alt attribute would fail success criteria 1.1.1. The Working Group therefore modified F65 so that images that do not have an
alt attribute but do use
aria-label will not automatically fail the success criteria, provided that the author finds that there is sufficient accessibility support for the ARIA attribute used.
The result of these two changes is that the Working Group is recognising that authors need and want to use ARIA attributes. Given the evolving level of accessibility support the group then decided to:
- Allow the responsible use of ARIA attributes for images when accessibility supported (by no longer failing images using aria attributes even if they do not use
- Stop short of fully recommending only the use of ARIA attributes on images (by not including a sufficient technique that would encourage this practice).
As the level of accessibility support for ARIA continues to improve, the Working Group expects to develop additional techniques. It is expected that as accessibility support for

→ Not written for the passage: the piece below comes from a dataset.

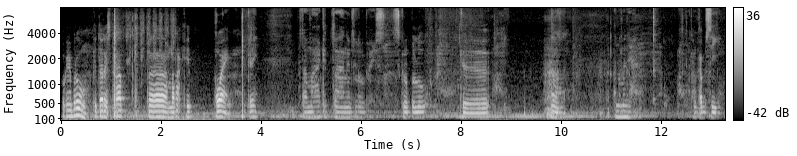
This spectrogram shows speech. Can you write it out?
Oke bro, kita restart, kita merakit poeng. Oke, pertama kita ini dulu guys, scroll dulu ke oh, apa namanya rangka besi.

aria-labelledby improves that a sufficient technique for using ARIA attributes image accessibility will be published.
Thoughts and comments welcome!